Let’s discuss both issues here. First, it’s okay to be cautious when it comes to buying or selling a home. There’s no question that the decision to either sell or buy real estate in Spain quick is one of the biggest decisions you will make. So it’s important to make the decision at the appropriate time, when you’re truly ready for it.

The impact of Brexit is still being discussed in the UK, and it’s being talked about in Spain as well. There is certainly a lot of uncertainty over Britain’s decision to leave the European Union. But the fear of Brexit causing a long term slump in Spanish property has not really materialised as British buyers are still among the biggest investors in Spain.

 As a matter of fact, the demand for holiday homes in Spain has been pretty robust. Now, there was some contraction in the housing market immediately following Brexit, but that has by now dissipated.  There’s no panic in Spain, despite Brexit.

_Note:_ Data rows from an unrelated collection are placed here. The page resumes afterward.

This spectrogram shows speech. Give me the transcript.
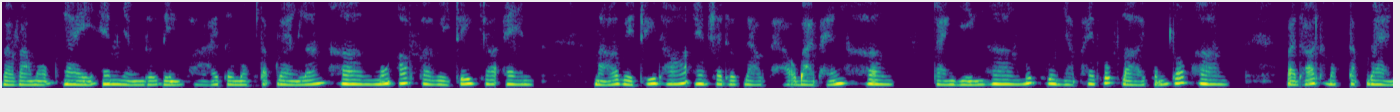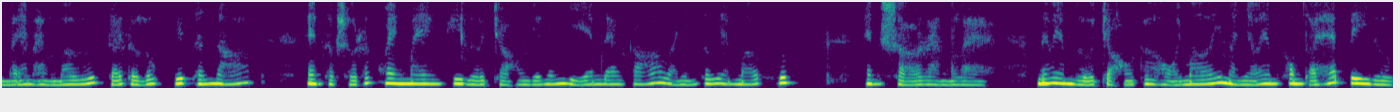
Và vào một ngày em nhận được điện thoại từ một tập đoàn lớn hơn muốn offer vị trí cho em. Mà ở vị trí đó em sẽ được đào tạo bài bản hơn, toàn diện hơn, mức thu nhập hay phúc lợi cũng tốt hơn. Và đó là một tập đoàn mà em hằng mơ ước kể từ lúc biết đến nó. Em thật sự rất hoang mang khi lựa chọn giữa những gì em đang có và những thứ em mơ ước. Em sợ rằng là nếu em lựa chọn cơ hội mới mà nhớ em không thể happy được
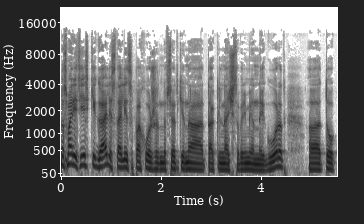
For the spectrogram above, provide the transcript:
Ну, смотрите, есть Кигали, столица похожа все-таки на так или иначе современный город, э, то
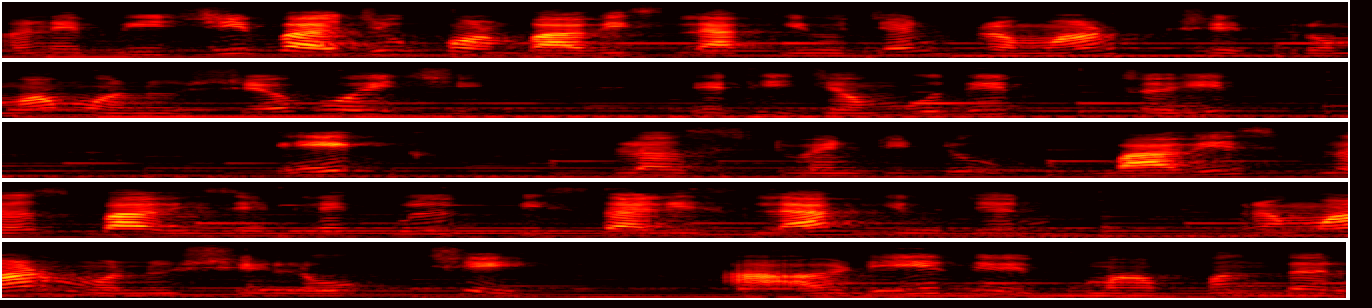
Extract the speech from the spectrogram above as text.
અને બીજી બાજુ પણ બાવીસ લાખ યોજન પ્રમાણ ક્ષેત્રોમાં મનુષ્ય હોય છે. તેથી જંબુદ્વીપ સહિત એક પ્લસ ટ્વેન્ટી ટુ, બાવીસ પ્લસ બાવીસ એટલે કુલ પિસ્તાલીસ લાખ યોજન પ્રમાણ મનુષ્ય લોક છે. આ અઢી દ્વીપમાં પંદર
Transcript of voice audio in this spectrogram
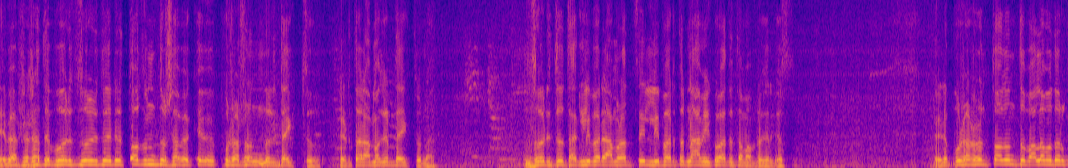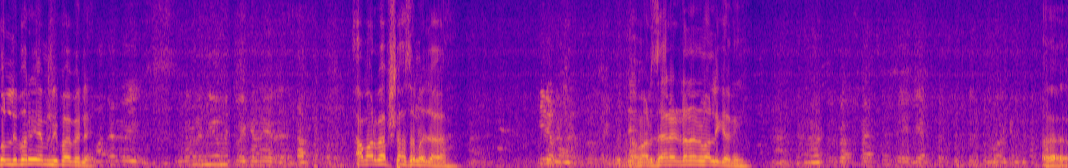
এই ব্যবসার সাথে জড়িত এটা তদন্ত সাপেক্ষে প্রশাসনের দায়িত্ব। এটা তো আর আমাদের দায়িত্ব না। জড়িত থাকলে পারে আমরা চিনলি পারে তো নামই কোয়া দিতাম আপনাদের কাছে। এটা প্রশাসন তদন্ত ভালো মতন করলে পারে এমনি পাবে না। আমার ব্যবসা আছে না জায়গা আমার জেনারেটরের মালিক আমি। হ্যাঁ আহ,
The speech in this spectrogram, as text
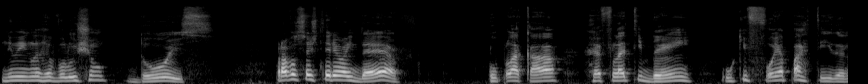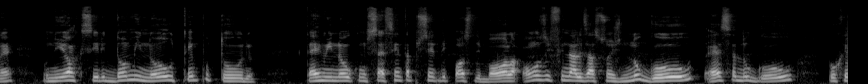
New England Revolution 2. Para vocês terem uma ideia, o placar reflete bem o que foi a partida, né? O New York City dominou o tempo todo. Terminou com 60% de posse de bola, 11 finalizações no gol, essa no gol, porque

 The Wall Street Journal claims that the demand from Brits for high end Spanish properties is lower than it was in the pre-Brexit days, but in the lower to mid-priced segment, the demand is as strong as ever.

One can understand why the demand for luxury villas in Spain have dropped off – the sterling has performed very poorly in the aftermath of Brexit and is currently priced at 1.11 Euro, which is very low, considering the sterling was worth 1.51 Euro just 12 months back.

This means buying properties in Spain has gotten more expensive for British buyers. But this has only affected the luxury end of the real estate segment, and not the lower-end or mid-priced property segment. This is good news for sure.

As one real estate analyst based in Spain, Nick Wachter tells the Wall Street Journal, “We were prepared for the worst, but the worst hasn’t happened.” That’s the sentiment most people involved in the overseas property market tend to agree with.

 Brexit has actually benefited Brits who have real estate for sale in Spain. It has helped them get more out of the sale because of the strength of the Euro compared to the Pound. So it’s not all bad news.

Now, regarding the political situation in Spain, it’s very likely that we are going to have a government in Spain over the next few weeks. The forced resignation of the PSOE leader Pedro Sánchez, who was refusing to allow acting Prime Minister Mariano Rajoy of the rival People’s Party to form a government means the coast is clear for the formation of a new government.

We expect a new government to be in place in Spain under the leadership of Mariano Rajoy before the end of October. If not, well, there will be another election in December 2016!